Despite the apparently similar carcinogenic profile between marijuana and tobacco smoke, current data does not clearly support marijuana smoking as a clear risk factor for lung cancer. 60 , 61 , 62 , 63 , 64 Studies assessing marijuana use and risk of head and neck cancers are also mixed and data is weakened by confounding factors (namely tobacco), low power, and exposure to recall bias due to their retrospective nature. 61 , 62 , 64 , 65 , 66 , 67 Some data shows marijuana use to be potentially protective against tongue cancers (OR 0.47, 95% CI 0.29–0.75) and other oropharyngeal cancers, while concomitantly serving as an independent risk factor for human papilloma virus (HPV)–positive oral tumors. 68 , 69 Gillison et al reported the possibility that the increased risk of HPV positive cancers seen in marijuana smokers may be due to certain immunomodulatory effects of cannabis. By inducing a shift from Th1 to TH2 immune responses, cannabinoids may decrease resistance to intracellular bacterial and viral infection. Once infected, the host would also suffer from attenuation of normal physiologic clearing of viral infection. This would ultimately result in more virulent HPV infections and increased rates of HPV‐positive cancer. 68 There are no clinical studies assessing cancer risk in users via oral ingestion or vaporization.

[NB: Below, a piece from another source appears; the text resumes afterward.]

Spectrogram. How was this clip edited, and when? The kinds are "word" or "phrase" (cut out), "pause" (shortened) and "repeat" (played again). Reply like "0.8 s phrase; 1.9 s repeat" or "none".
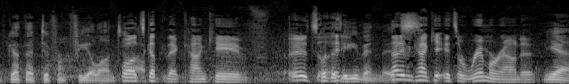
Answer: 1.6 s word; 3.4 s phrase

Although a correlation between cannabis smoking and lung cancer is non‐definitive, there is data that demonstrates cannabis smoke as a mucosal irritant and source of oxidative stress to respiratory epithelium. 70 There are also reports of increased incidence of fungal sinusitis; possibly due to Aspergillus contaminant of the smoked plant. 71 , 72 Although rare, allergic reactions to marijuana have also been reported. These reactions range from type I hypersensitivity (rhinoconjunctivitis) to anaphylaxis. 73 There is also evidence that marijuana users experience increased rates of periodontal disease and dental carries. 74 Data also correlates marijuana smoking with respiratory mucosa inflammation, stomatitis, uvulitis, cough, and increased sputum production. 19 , 75 Fortunately, these acute respiratory inflammatory responses to smoked marijuana tend to subside soon after cessation of smoking. 76

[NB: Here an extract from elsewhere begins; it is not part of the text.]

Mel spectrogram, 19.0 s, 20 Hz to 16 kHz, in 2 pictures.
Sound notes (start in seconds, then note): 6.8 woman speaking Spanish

CURRENT CANNABINOID‐BASED THERAPIES
At the time of this writing, there are no FDA approved uses for cannabis. There are currently two synthetic THC formulations available within the United States, dronabinol (Marinol) and nabilone (Cesamet). Dronabinol is a schedule III cannabinoid and nabilone is a schedule II cannabinoid. Nabiximols (Sativex) is a liquid cannabis extract composed of THC and CBD. It is used as an oral spray and is approved for use in several European countries, but not currently within the United States. Indications for both dronabinol and nabilone include the treatment of recalcitrant nausea and vomiting following chemotherapy in cancer patients. Dronabinol is also approved as an appetite stimulant in diseases such as AIDS which result in severe weight loss. 77 , 78 , 79 , 80 , 81 , 82 , 83 , 84 (Table (Table4 4 )